Keep children safe
If you have a playground, inspect the equipment regularly. Look for sharp or jagged edges, rust, chipping paint, loose objects — anything that could hurt a child. Ensure the fence around the playground is secure and can be locked when not in use. Post a “Children must be accompanied by an adult” sign and enforce the rule. It’s also an excellent idea to post “Children at play” signs and add a few bright yellow speed bumps to the roads leading to and from the playground.
Document everything and consult your attorney
Photograph and date all warning markings, signs, and repairs. Document your efforts in your property management software or logs to show that you have made a reasonable effort to make the property as safe as possible. Everything look good? Now it’s time to ask your attorney to tour the property with you because he or she will represent you if someone sues you.
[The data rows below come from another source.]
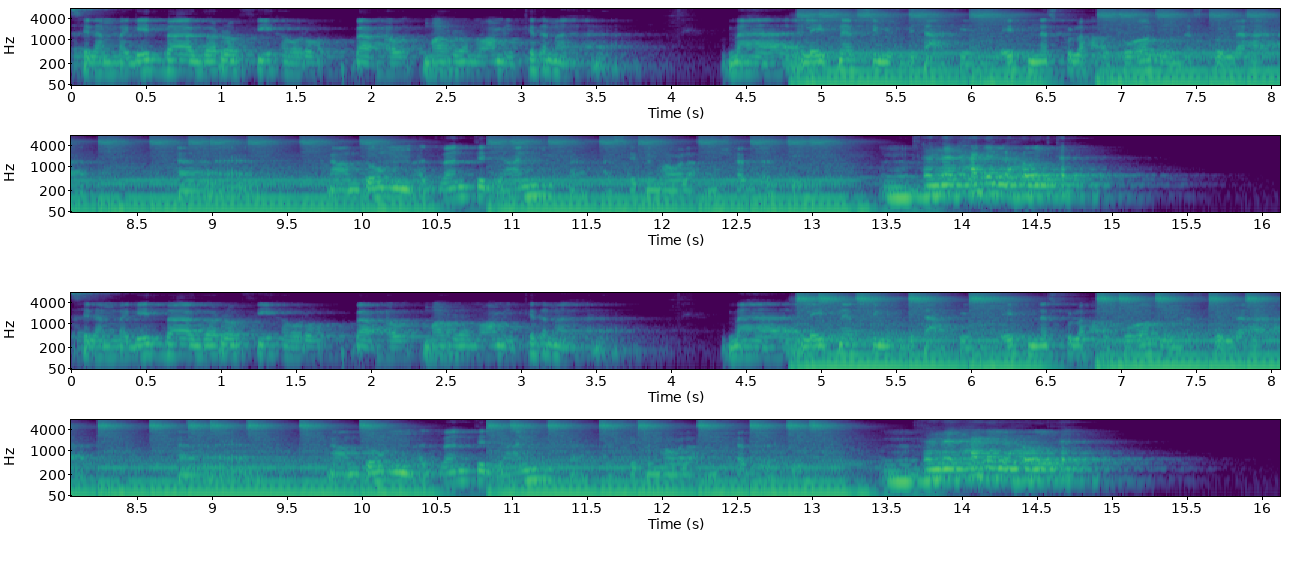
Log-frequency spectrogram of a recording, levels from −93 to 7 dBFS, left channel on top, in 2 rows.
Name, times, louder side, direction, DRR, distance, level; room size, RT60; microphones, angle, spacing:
voice 1, 0.0-3.7 4.3-8.2 8.8-9.3 9.8-13.1, left 1 dB, 20° left, 7 dB, 0.4 m, -35 dB
sound 1, 4.8-6.6 6.8-10.6 10.8-13.2, right 2 dB, 45° right, 1.9 m, -32 dB
voice 2, 13.4-14.7, left 1 dB, 70° left, 1 dB, 2.0 m, -27 dB
12.0 x 6.3 x 6.8 m, 1.2 s
head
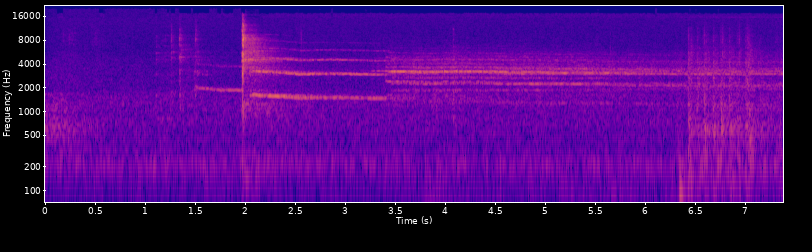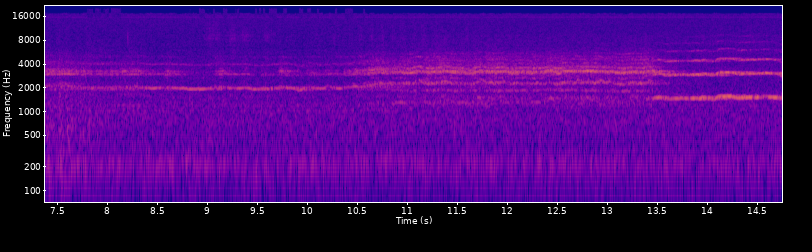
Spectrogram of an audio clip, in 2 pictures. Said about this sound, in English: the whistle is the same whistle that you'd hear if this was boiling water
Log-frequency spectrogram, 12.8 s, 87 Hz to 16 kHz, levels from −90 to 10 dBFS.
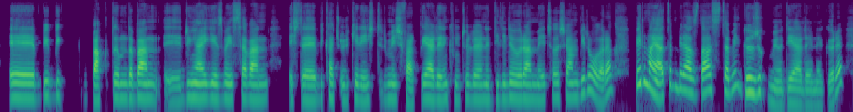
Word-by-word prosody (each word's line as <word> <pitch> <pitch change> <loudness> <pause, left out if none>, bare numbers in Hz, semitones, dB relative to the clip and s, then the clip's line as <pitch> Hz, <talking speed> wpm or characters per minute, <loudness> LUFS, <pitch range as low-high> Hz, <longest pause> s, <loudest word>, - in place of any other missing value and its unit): eee, 170 -1 +4
bir 185 -1 -3
bir 190 0 -5 0.4
baktığımda 165 +2 +2
ben, 170 -2 +6
eee, 145 +2 -7
dünyayı 170 -1 +2
gezmeyi 165 0 -2
seven, 160 -1 +1 0.3
işte, 150 0 0
birkaç 170 0 -5
ülke 155 +1 -7
değiştirmiş, 155 +2 -5
farklı 135 +4 -2
yerlerin 160 -1 +3
kültürlerini, 160 -1 -6
dilini 165 +1 -5
öğrenmeye 160 -1 0
çalışan 175 +1 -4
biri 215 +4 -3
olarak 225 - -1 0.3
benim 335 +1 +2
hayatım, 275 - +4
biraz 225 -5 +3
daha 230 +4 +5
stabil 245 +2 -3
gözükmüyor 215 - -1
diğerlerine 125 -3 -3
göre 295 - -3
165 Hz, 135 wpm, -24 LUFS, 155-175 Hz, 0.4 s, ben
Additionally, your attorney might notice something you may have missed, and that ounce of prevention can make a critical difference in keeping your tenants — and everyone else who uses or visits your property — safe and injury-free.
The above are recommendations only and are not intended or should be considered legal advice.